Constituent service claims come with questions
On Dec. 25, Robert Beatty (Letters) bestowed all types of kudos on Rep. Jim Banks and what an asset he is to the 3rd District. I disagree.
Beatty claims to have run into Banks at a “local store” (pretty sure it wasn’t a grocery store since I believe his children attend school in Virginia and his wife is a vice president of a lobbying firm called “Family Policy Foundation and Alliance,” an ultra-religious conservative group headquartered in Virginia). During their little chat another veteran just happens to walk by, and Banks asks how the Honor Flight was. Beatty, who says he was a lieutenant and a member of the Sons of the American Revolution, had never heard of them. That is a little hard to swallow since the JG has covered the Honor Flights, as had the local TV news. And since he complained about all the letters against Banks, I am pretty sure he reads at least some of the paper.

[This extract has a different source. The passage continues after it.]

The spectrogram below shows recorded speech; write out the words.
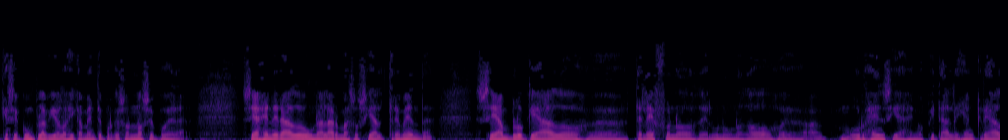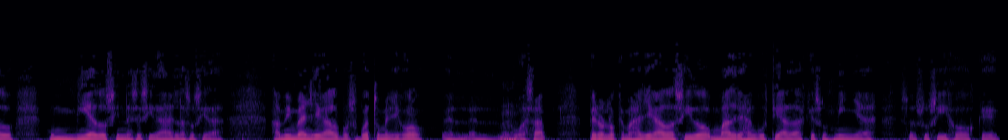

Next, Beatty says he is an accountant who had a client who waited 21/2 years for a refund (one has to wonder how many extensions he asked for and whether he was under audit). You can be pretty sure Banks had nothing to do with the refund unless he has President Joe Biden on speed dial who then in turn immediately called Janet Yellen who ran over and had the IRS quickly cut a check. You see, Banks is part of the legislative branch of the government and the IRS is part of the executive branch. Can you imagine if all 435 House members and 100 senators were constantly chasing down tax refunds for their constituents?

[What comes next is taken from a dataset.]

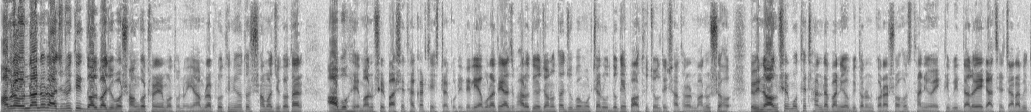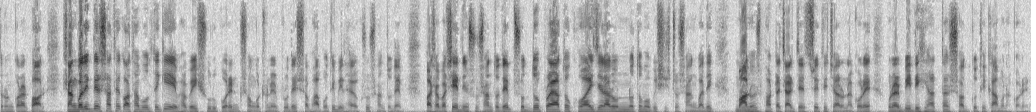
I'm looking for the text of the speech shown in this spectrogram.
আমরা অন্যান্য রাজনৈতিক দল বা যুব সংগঠনের মতো নই। আমরা প্রতিনিয়ত সামাজিকতার আবহে মানুষের পাশে থাকার চেষ্টা করি তেলিয়ামুড়াতে আজ ভারতীয় জনতা যুব মোর্চার উদ্যোগে পথ চলতে সাধারণ মানুষ সহ বিভিন্ন অংশের মধ্যে ঠান্ডা পানীয় বিতরণ করা সহ স্থানীয় একটি বিদ্যালয়ে গাছের চারা বিতরণ করার পর সাংবাদিকদের সাথে কথা বলতে গিয়ে এভাবেই শুরু করেন সংগঠনের প্রদেশ সভাপতি বিধায়ক সুশান্ত দেব। পাশাপাশি এদিন সুশান্ত দেব সদ্য প্রয়াত খোয়াই জেলার অন্যতম বিশিষ্ট সাংবাদিক মানুষ ভট্টাচার্যের স্মৃতিচারণা করে ওনার বিদেহী আত্মার সদ্গতি কামনা করেন।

The next time Beatty runs into Banks at the “local store,” could he ask him a couple of questions for me?
1) When is the next scheduled evening town hall in Fort Wayne? I would like to attend.
2) What did Banks do with his family home in Columbia City and where does he claim now to reside in the 3rd District? Inquiring minds want to know.
I am just not buying what Beatty is selling.
Open borders costing nation jobs, lives
A real example of illegal immigration and how it hurt locals:
My father worked at Anchor Hocking Glass in Winchester until he retired. The book, “Glass House,” is written primarily about the Anchor Hocking plant in Lancaster, Ohio. Poor management (people hired into the highest positions were brought in from outside the community and corporation), with the help of cheap product entering the country from China, led to the No. 1 plant shutting its doors (after certain people lined their pockets). The new management had not maintained the equipment.
My Daddy’s responsibility was to repair parts. As a non-degree engineer, he had several patents on his ideas which brought him some pretty good checks. He knew the glass industry well. He, and others like him, kept Anchor Hocking running. (Daddy retired in the 1970s).
The Lancaster plant was reopened with illegal immigrants bused from Oklahoma in 2008. Those employees who had worked in that plant their entire lives weren’t called back. In that year in Ohio, there were only 69 illegal immigrants sent back by the feds. But one day they came to the plant. They got only two because the rest actually ran out of the plant. One illegal teen answered his phone in class and stood up and walked out of the classroom. I have no idea where the others went.
I feel sorry for any U.S. citizen who loses his job and is replaced with illegal immigrants who work for cheaper wages.
I think our military should be at the border with bullhorns and rifles. We are in a war causing more deaths from drugs entering the border than died in the Vietnam War. There has been enough fentanyl confiscated to poison every single person in the U.S.
We are a country without borders. Bullhorns and rifles. It is time!